> AIM OF THE EXERCISE:
Exact copy, no pictures: restate each entry below word for word.

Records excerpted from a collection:
◇ ◇ ◇ ◇
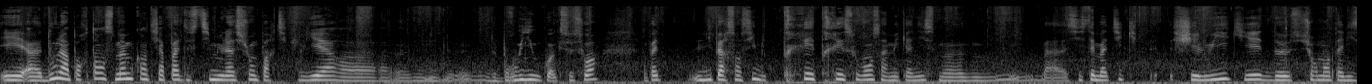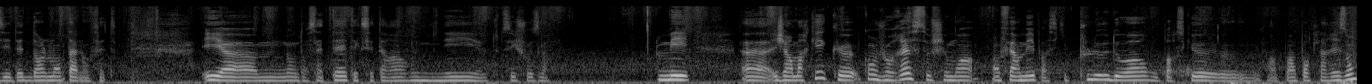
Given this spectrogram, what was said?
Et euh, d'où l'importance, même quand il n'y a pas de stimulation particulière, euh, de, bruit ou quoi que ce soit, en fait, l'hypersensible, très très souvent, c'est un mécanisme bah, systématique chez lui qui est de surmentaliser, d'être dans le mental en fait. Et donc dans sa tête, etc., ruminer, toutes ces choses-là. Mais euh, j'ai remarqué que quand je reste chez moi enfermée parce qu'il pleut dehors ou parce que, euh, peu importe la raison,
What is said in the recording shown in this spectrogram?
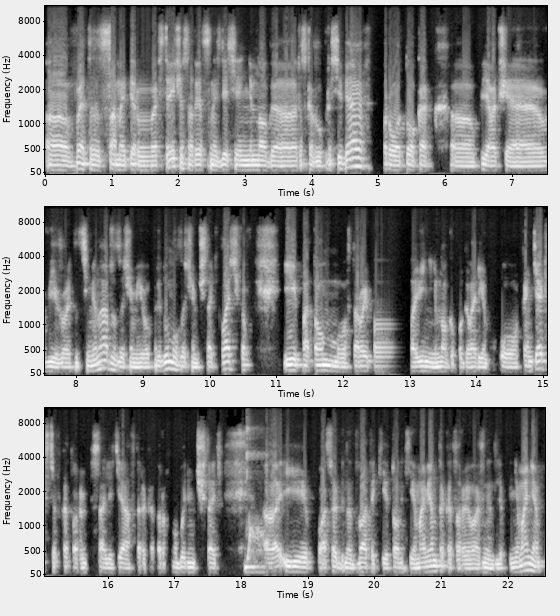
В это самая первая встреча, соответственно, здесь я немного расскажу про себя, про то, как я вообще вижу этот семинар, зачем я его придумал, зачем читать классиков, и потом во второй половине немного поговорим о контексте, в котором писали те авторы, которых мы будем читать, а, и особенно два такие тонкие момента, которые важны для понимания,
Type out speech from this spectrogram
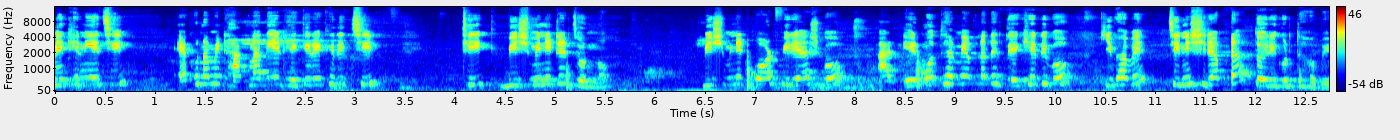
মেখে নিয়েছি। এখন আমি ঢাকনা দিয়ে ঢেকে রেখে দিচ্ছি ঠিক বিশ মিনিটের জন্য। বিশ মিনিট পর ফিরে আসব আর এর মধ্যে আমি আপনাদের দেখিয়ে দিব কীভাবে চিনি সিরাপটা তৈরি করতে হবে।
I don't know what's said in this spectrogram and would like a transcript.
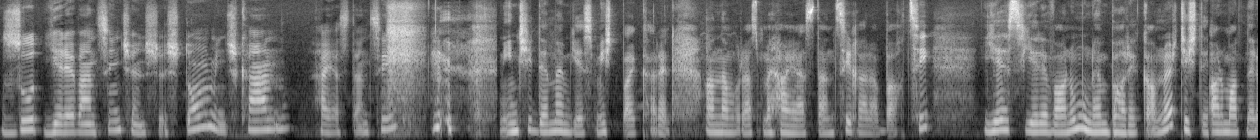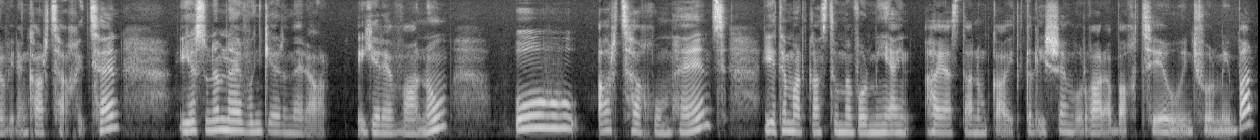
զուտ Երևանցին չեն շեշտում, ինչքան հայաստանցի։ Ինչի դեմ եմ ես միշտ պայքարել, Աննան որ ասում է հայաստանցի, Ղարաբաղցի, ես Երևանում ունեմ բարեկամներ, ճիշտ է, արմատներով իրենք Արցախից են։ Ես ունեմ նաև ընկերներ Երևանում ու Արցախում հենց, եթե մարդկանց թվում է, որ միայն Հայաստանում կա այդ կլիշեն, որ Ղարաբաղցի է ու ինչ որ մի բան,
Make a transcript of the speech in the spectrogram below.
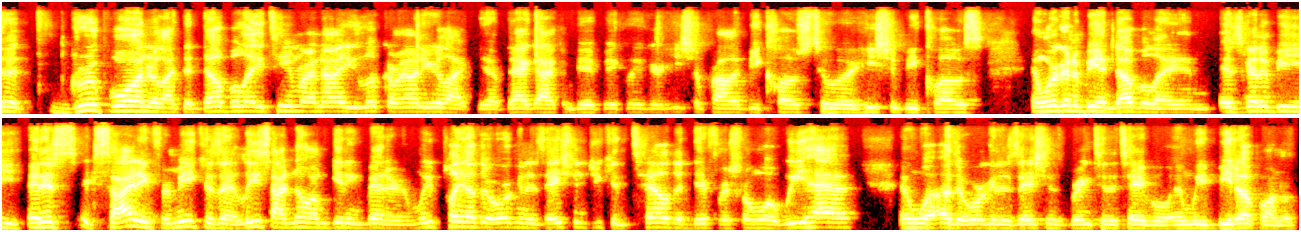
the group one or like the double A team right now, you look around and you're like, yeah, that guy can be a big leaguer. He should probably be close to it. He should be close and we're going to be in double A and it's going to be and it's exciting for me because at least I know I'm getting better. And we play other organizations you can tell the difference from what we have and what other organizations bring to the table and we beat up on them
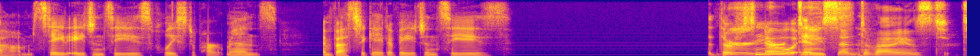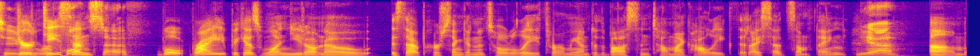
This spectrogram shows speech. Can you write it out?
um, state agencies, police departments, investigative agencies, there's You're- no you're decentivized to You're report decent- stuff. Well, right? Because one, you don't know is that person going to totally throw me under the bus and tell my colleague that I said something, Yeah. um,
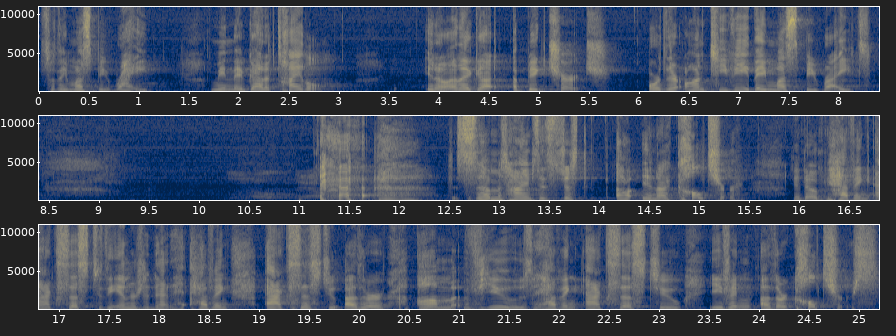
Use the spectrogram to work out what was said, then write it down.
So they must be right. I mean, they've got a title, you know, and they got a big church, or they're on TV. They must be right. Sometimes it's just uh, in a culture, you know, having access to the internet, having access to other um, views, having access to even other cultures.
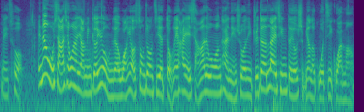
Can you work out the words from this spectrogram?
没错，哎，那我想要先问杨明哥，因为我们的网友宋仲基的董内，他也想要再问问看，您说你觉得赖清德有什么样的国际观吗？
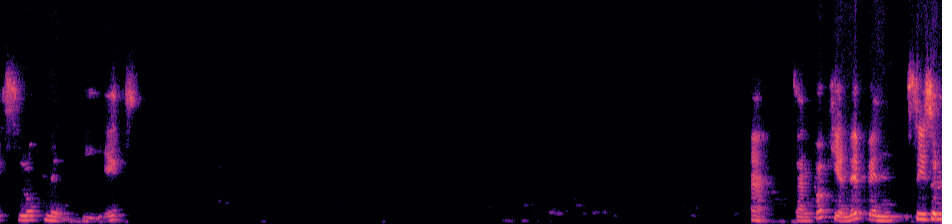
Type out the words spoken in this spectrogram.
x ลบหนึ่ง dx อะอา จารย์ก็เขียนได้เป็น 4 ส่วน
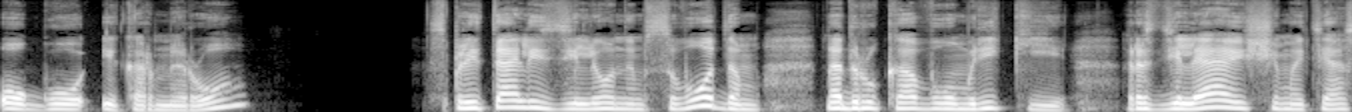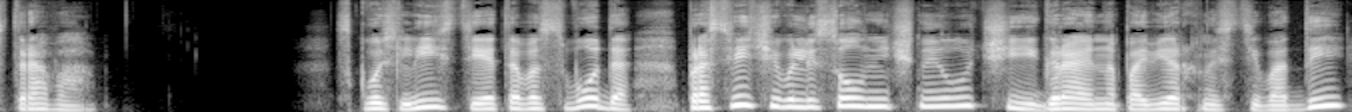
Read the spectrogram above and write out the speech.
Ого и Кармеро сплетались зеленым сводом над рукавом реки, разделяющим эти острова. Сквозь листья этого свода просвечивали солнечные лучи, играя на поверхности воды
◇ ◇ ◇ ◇
> ANSWER FOR THIS EXERCISE:
Given this spectrogram, what was said?
Et euh, d'où l'importance, même quand il n'y a pas de stimulation particulière, euh, de, bruit ou quoi que ce soit, en fait, l'hypersensible, très très souvent, c'est un mécanisme bah, systématique chez lui qui est de surmentaliser, d'être dans le mental en fait. Et donc dans sa tête, etc., ruminer, toutes ces choses-là. Mais euh, j'ai remarqué que quand je reste chez moi enfermée parce qu'il pleut dehors ou parce que, euh, peu importe la raison,
What is said in the recording shown in this spectrogram?
В это самая первая встреча, соответственно, здесь я немного расскажу про себя, про то, как я вообще вижу этот семинар, зачем я его придумал, зачем читать классиков, и потом во второй половине немного поговорим о контексте, в котором писали те авторы, которых мы будем читать, а, и особенно два такие тонкие момента, которые важны для понимания,
Type out speech from this spectrogram
মেখে নিয়েছি। এখন আমি ঢাকনা দিয়ে ঢেকে রেখে দিচ্ছি ঠিক বিশ মিনিটের জন্য। বিশ মিনিট পর ফিরে আসব আর এর মধ্যে আমি আপনাদের দেখিয়ে দিব কীভাবে চিনি সিরাপটা তৈরি করতে হবে।
I don't know what's said in this spectrogram and would like a transcript.
զուտ Երևանցին չեն շեշտում, ինչքան հայաստանցի։ Ինչի դեմ եմ ես միշտ պայքարել, Աննան որ ասում է հայաստանցի, Ղարաբաղցի, ես Երևանում ունեմ բարեկամներ, ճիշտ է, արմատներով իրենք Արցախից են։ Ես ունեմ նաև ընկերներ Երևանում ու Արցախում հենց, եթե մարդկանց թվում է, որ միայն Հայաստանում կա այդ կլիշեն, որ Ղարաբաղցի է ու ինչ որ մի բան,
Make a transcript of the speech in the spectrogram below.
the group one or like the double A team right now, you look around and you're like, yeah, that guy can be a big leaguer. He should probably be close to it. He should be close and we're going to be in double A and it's going to be and it's exciting for me because at least I know I'm getting better. And we play other organizations you can tell the difference from what we have and what other organizations bring to the table and we beat up on them
This spectrogram shows speech. Can you write it out?
um, state agencies, police departments, investigative agencies, there's You're- no you're decentivized to You're report decent- stuff. Well, right? Because one, you don't know is that person going to totally throw me under the bus and tell my colleague that I said something, Yeah. um,
Use the spectrogram to work out what was said, then write it down.
So they must be right. I mean, they've got a title, you know, and they got a big church, or they're on TV. They must be right. Sometimes it's just uh, in a culture, you know, having access to the internet, having access to other um, views, having access to even other cultures.
Can you work out the words from this spectrogram?
没错，哎，那我想要先问杨明哥，因为我们的网友宋仲基的董内，他也想要再问问看，您说你觉得赖清德有什么样的国际观吗？
Type out the words spoken in this spectrogram.
x ลบหนึ่ง dx อะอา จารย์ก็เขียนได้เป็น 4 ส่วน
Read the spectrogram above and write out the speech.
Ого и Кармеро сплетались зеленым сводом над рукавом реки, разделяющим эти острова. Сквозь листья этого свода просвечивали солнечные лучи, играя на поверхности воды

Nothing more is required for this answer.